In the final analysis, all momma said was "my son my son, this is all pretty prose and big ideas that in the end mean nothing - your idealism is today, but apathy is forever... if you are apathetic you will survive, and if you stay out of the battle (choosing some, or really choosing none) you will live, and if you don't speak up you won't be noticed, and if you stay anonymous they won't accuse you of anything because you're slippery like a wraith- unknowable, unfathomable, non-existent and nowhere to be found - my son my son, this is the way that you will make it through this life - there is no use being pinned to an opinion that you will want to die for - there is no use being filled with all this youthful idealism when in the end, you know that older and wiser, years from now, you will look back on all of this and laugh at your silliness, mock your assumptions about the brittle ripple you are making in the big pond that is society - but it isn't a pond, my son, it is an ocean, and you are a bleeding-heart-pointlessly-vociferous teardrop in that ocean. Stop now. Idealism is Today, Apathy is Forever."

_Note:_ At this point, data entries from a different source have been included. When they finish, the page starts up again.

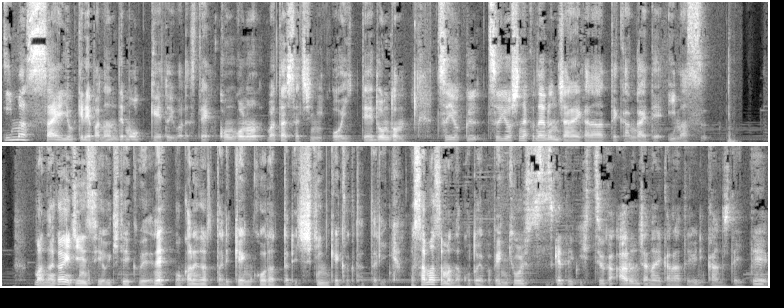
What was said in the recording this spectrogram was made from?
今さえ良ければ何でも OK というはですね、今後の私たちにおいてどんどん強く、通用しなくなるんじゃないかなって考えています。まあ長い人生を生きていく上でね、お金だったり健康だったり資金計画だったり、まあ、様々なことをやっぱ勉強し続けていく必要があるんじゃないかなというふうに感じていて、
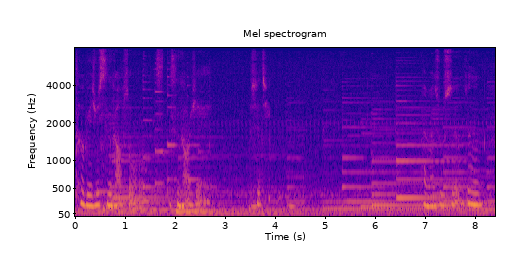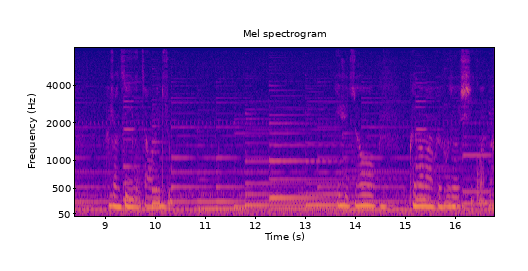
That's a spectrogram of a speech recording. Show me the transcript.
特别去思考，说思考一些事情，还蛮舒适的。真的很喜欢自己一个人在外面住。也许之后可以慢慢恢复这个习惯吧。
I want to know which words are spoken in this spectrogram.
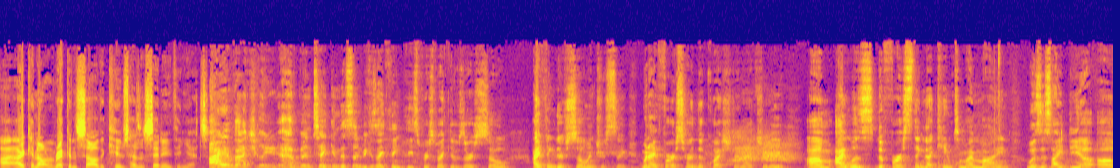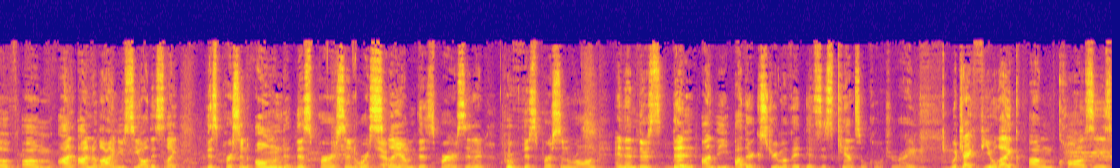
I, I cannot reconcile The Kibbs hasn't said anything yet. I have actually have been taking this in because I think these perspectives are so. I think they're so interesting. When I first heard the question, actually, um, I was the first thing that came to my mind was this idea of um, on, on the line you see all this like this person owned this person or slammed this person and proved this person wrong, and then there's then on the other extreme of it is this cancel culture, right? Which I feel like um, causes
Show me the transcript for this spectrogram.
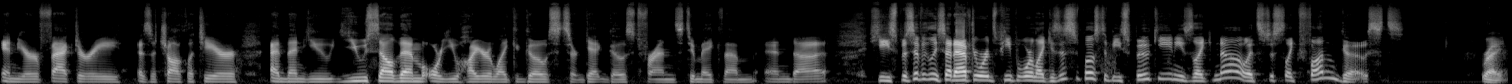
in your factory as a chocolatier and then you you sell them or you hire like ghosts or get ghost friends to make them and uh he specifically said afterwards people were like is this supposed to be spooky and he's like no it's just like fun ghosts Right.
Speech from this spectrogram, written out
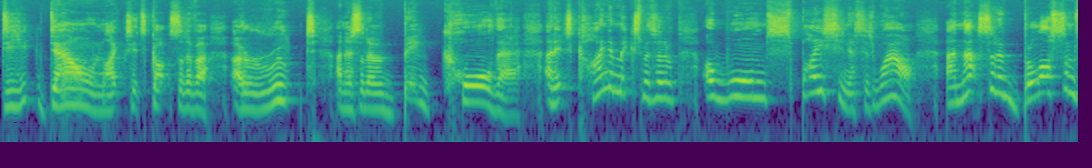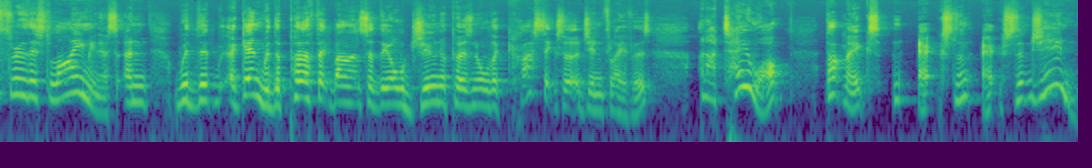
deep down, like it's got sort of a, a root and a sort of a big core there. And it's kind of mixed with sort of a warm spiciness as well. And that sort of blossomed through this liminess. And with the, again, with the perfect balance of the old junipers and all the classic sort of gin flavours. And I tell you what, that makes an excellent, excellent gin.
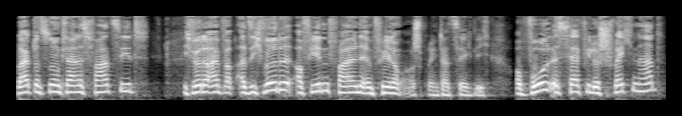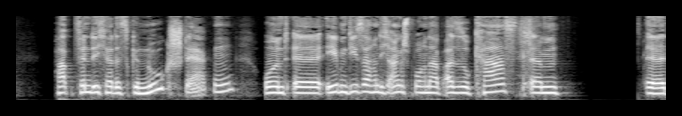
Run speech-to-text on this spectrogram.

Saddened, I trudged to my room to survey all my hopes/dreams and blog entries about what I wanted to make happen. And I knew she was right.

And thusly I created this blog, a paean to apathy and not speaking your mind, and how it is a virtue to be nurtured and writ large across the fabric of the nation. I will keep writing, I will never stop, until all tongues are silenced, and all minds have quietened their inquiring, and all idealism has turned itself over to its impermanence and its inconsistencies, and died with the passing sickness of youth.

Apathy is forever.